Task to complete: What you return must match the listing exactly, with every image removed.

___ Data to examine

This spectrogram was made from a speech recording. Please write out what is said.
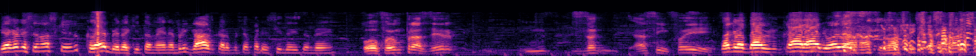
E agradecer ao nosso querido Kleber aqui também, né? Obrigado, cara, por ter aparecido aí também. Pô, foi um prazer. desa- Assim, foi. Desagradável, caralho, olha Caraca, eu achei que ia falar isso.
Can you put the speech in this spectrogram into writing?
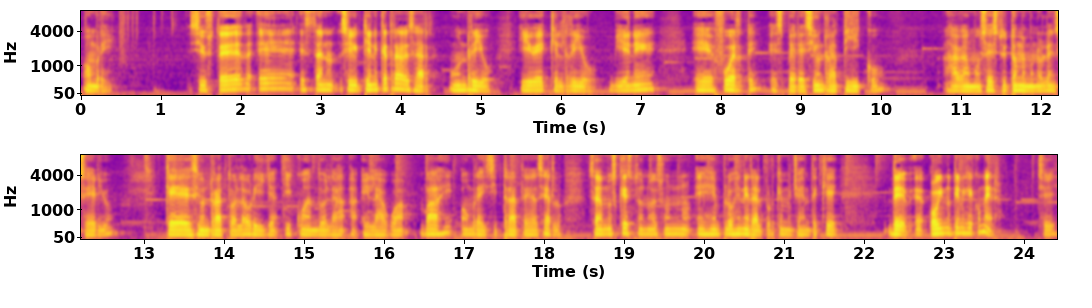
hombre, si usted eh, está en si tiene que atravesar un río y ve que el río viene eh, fuerte, espérese un ratico, hagamos esto y tomémonoslo en serio, quédese un rato a la orilla y cuando la, el agua baje, hombre, ahí sí trate de hacerlo. Sabemos que esto no es un ejemplo general porque mucha gente que de, eh, hoy no tiene que comer, ¿sí?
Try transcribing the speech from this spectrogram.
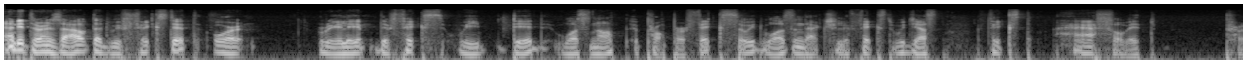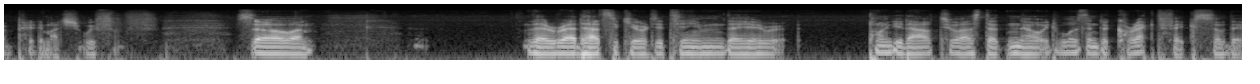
And it turns out that we fixed it, or really the fix we did was not a proper fix, so it wasn't actually fixed. We just fixed half of it, pretty much. So um, the Red Hat security team they pointed out to us that no, it wasn't the correct fix. So they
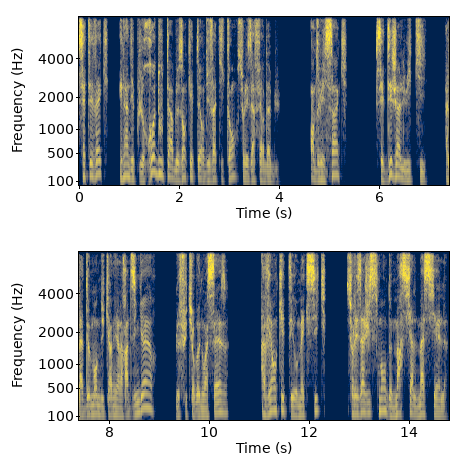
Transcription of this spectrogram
cet évêque est l'un des plus redoutables enquêteurs du Vatican sur les affaires d'abus. En 2005, c'est déjà lui qui, à la demande du cardinal Ratzinger, le futur Benoît XVI, avait enquêté au Mexique sur les agissements de Martial Maciel,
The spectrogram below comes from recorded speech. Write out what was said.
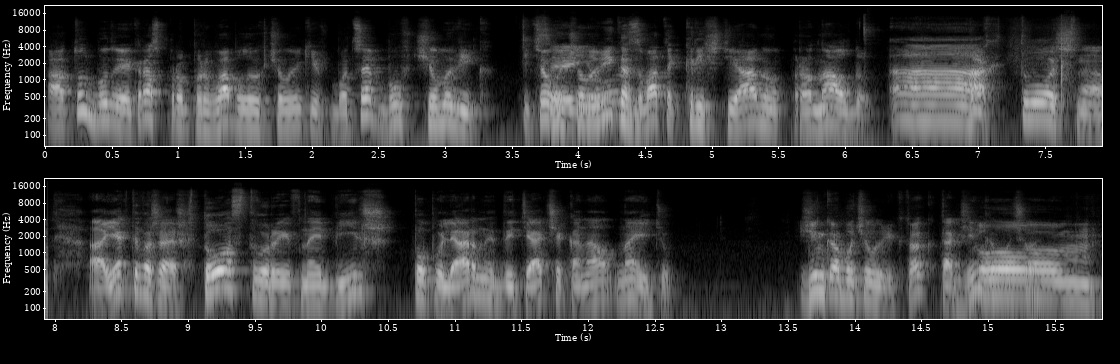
А тут буде якраз про привабливих чоловіків, бо це був чоловік. І цього Серйозно? чоловіка звати Кріштіану Роналду. Ах, точно. А як ти вважаєш, хто створив найбільш популярний дитячий канал на YouTube? Жінка або чоловік, так? Так, жінка або чоловік. Ем,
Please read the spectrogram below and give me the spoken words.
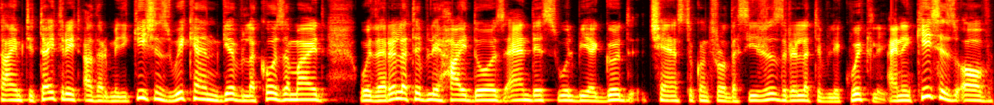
time to titrate other medications, we can give lacosamide with a relatively high dose and this will be a good chance to control the seizures relatively quickly. And in cases of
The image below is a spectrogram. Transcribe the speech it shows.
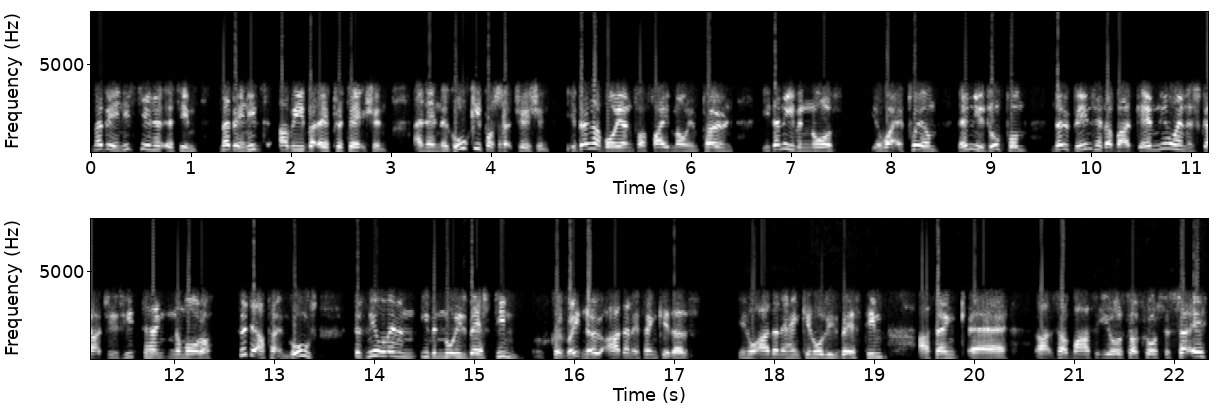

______

Solution for this task:
This spectrogram was made from a speech recording. Please write out what is said.
E agradecer ao nosso querido Kleber aqui também, né? Obrigado, cara, por ter aparecido aí também. Pô, foi um prazer. desa- Assim, foi. Desagradável, caralho, olha Caraca, eu achei que ia falar isso.
Can you put the speech in this spectrogram into writing?
hombre, si usted eh, está en si tiene que atravesar un río y ve que el río viene eh, fuerte, espérese un ratico, hagamos esto y tomémonoslo en serio, quédese un rato a la orilla y cuando la, el agua baje, hombre, ahí sí trate de hacerlo. Sabemos que esto no es un ejemplo general porque mucha gente que de, eh, hoy no tiene que comer, ¿sí?
Try transcribing the speech from this spectrogram.
And it turns out that we fixed it, or really the fix we did was not a proper fix, so it wasn't actually fixed. We just fixed half of it, pretty much. So um, the Red Hat security team they pointed out to us that no, it wasn't the correct fix. So they
Transcription of this spectrogram
cet évêque est l'un des plus redoutables enquêteurs du Vatican sur les affaires d'abus. En 2005, c'est déjà lui qui, à la demande du cardinal Ratzinger, le futur Benoît XVI, avait enquêté au Mexique sur les agissements de Martial Maciel,
The spectrogram below comes from recorded speech. Write out what was said.
А тут буде якраз про привабливих чоловіків, бо це був чоловік. І цього Серйозно? чоловіка звати Кріштіану Роналду. Ах, точно. А як ти вважаєш, хто створив найбільш популярний дитячий канал на YouTube? Жінка або чоловік, так? Так, жінка або чоловік. Ем,
Please read the spectrogram below and give me the spoken words.
time to titrate other medications, we can give lacosamide with a relatively high dose and this will be a good chance to control the seizures relatively quickly. And in cases of
The image below is a spectrogram. Transcribe the speech it shows.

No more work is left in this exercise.